**Data records**:
= = =
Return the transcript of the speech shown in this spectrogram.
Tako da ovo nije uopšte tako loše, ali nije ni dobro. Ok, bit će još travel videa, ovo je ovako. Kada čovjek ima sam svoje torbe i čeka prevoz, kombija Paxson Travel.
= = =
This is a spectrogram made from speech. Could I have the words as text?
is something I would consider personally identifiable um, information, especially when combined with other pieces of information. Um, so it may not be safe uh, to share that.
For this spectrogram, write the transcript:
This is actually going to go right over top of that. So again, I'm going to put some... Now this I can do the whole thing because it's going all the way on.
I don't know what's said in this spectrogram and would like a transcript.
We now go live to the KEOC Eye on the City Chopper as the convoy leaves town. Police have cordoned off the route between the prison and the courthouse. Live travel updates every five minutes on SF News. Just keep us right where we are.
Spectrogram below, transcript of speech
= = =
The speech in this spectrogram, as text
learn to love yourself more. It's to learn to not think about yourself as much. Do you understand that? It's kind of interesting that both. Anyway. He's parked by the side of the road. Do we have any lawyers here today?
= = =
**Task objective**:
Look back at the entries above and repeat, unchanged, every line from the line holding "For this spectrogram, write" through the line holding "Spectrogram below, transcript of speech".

**Finished exercise**:
For this spectrogram, write the transcript:
This is actually going to go right over top of that. So again, I'm going to put some... Now this I can do the whole thing because it's going all the way on.
I don't know what's said in this spectrogram and would like a transcript.
We now go live to the KEOC Eye on the City Chopper as the convoy leaves town. Police have cordoned off the route between the prison and the courthouse. Live travel updates every five minutes on SF News. Just keep us right where we are.
Spectrogram below, transcript of speech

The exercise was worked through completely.